It’s as if Apple is saying “we won’t let anyone sell you gay manga for your iPad, but we will sell you tools to help you steal the stuff.”

This has to stop.

If nothing else, these apps are in obvious violation of section 22.4 of the iOS App Store Review Guidelines:

22.4 Apps that enable illegal file sharing will be rejected

Apple apparently won’t listen to third-party criticism (people have been calling attention to these bootlegging apps since at least 2010: 1, 2, 3), but there are channels that aggrieved parties can use. Viz and Yen Press have legitimate iOS apps for their manga titles. Since Manga Rock 2 makes bootlegs of those titles available (I saw Viz’s Fullmetal Alchemist and Yen’s High School of the Dead), these companies could use Apple’s dispute policies to at least have Manga Rock 2 taken down.

Beyond this, it’s hard to see what will work. Via Twitter, Erica noted yesterday that most US manga publishers are too small and operating on margins too thin to follow up with DMCA takedowns, and Apple may be technically in the clear on DMCA because they’re not themselves hosting the offending content.

However, since Apple’s making money off the sale of the apps used to pirate this content — in clear and obvious violation of their own policy — another option is that the Japanese publishers might want to sue Apple directly. They would presumably have more legal resources to stick with a lawsuit, and with Apple deaf to criticism, maybe it would take a few subpoenas to call their attention to the fact that making money off piracy is an awfully dirty business for one of the world’s largest and most prestigious companies to be involved in.

For the sake of Apple and the creative community, these apps need to disappear forever.

Point and Laugh: The End of WebM

As hinted last week, Mozilla has finally seen the writing on the wall and decided to support H.264 in the <video> tag in Firefox. Probably inevitable given that

  1. Mozilla is making a new push into mobile
  2. The default standard for web video has become H.264 <video> for mobile and Flash for the desktop
  3. Adobe is abandoning Flash for mobile

Taken together, these three points mean that continuing to reject H.264 <video> (and implicitly depend on Flash to support the video content that actually exists in the wild) might well leave mobile Firefox unable to play any meaningful amount of video at all. And certainly somebody somewhere must have realized that H.264 is the most popular encoding format within Flash movies, meaning that Mozilla’s attempt to push developers into other codecs simply wasn’t working.

Not that <video> is a cure-all; Streaming Media’s Jan Ozer makes the case that it’s not there, and probably never will be, at least not for non-trivial uses.

But as Streaming Media’s Troy Dreier points out in today’s article, at least this will rid us of the distraction of WebM: “This move drives a major nail in the WebM coffin, making WebM only slightly more relevant than Ogg Theora.”
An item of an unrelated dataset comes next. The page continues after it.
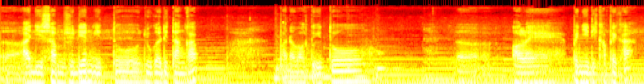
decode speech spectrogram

Google fans among my Tweeps and +1’ers argue that WebM only failed because Google didn’t push it hard enough, but I think they’re wrong: WebM was always a dumb idea, one whose only advantage was political correctness among a holier-than-thou group of developers, few of whom had particularly deep knowledge of digital media beyond patent and licensing politics. Looking back at my earlier anti-WebM screed, my only regret is not slamming it even harder than I did.

Guess it’s just as well that I never created an webm category on the blog… turns out I wouldn’t ever need it.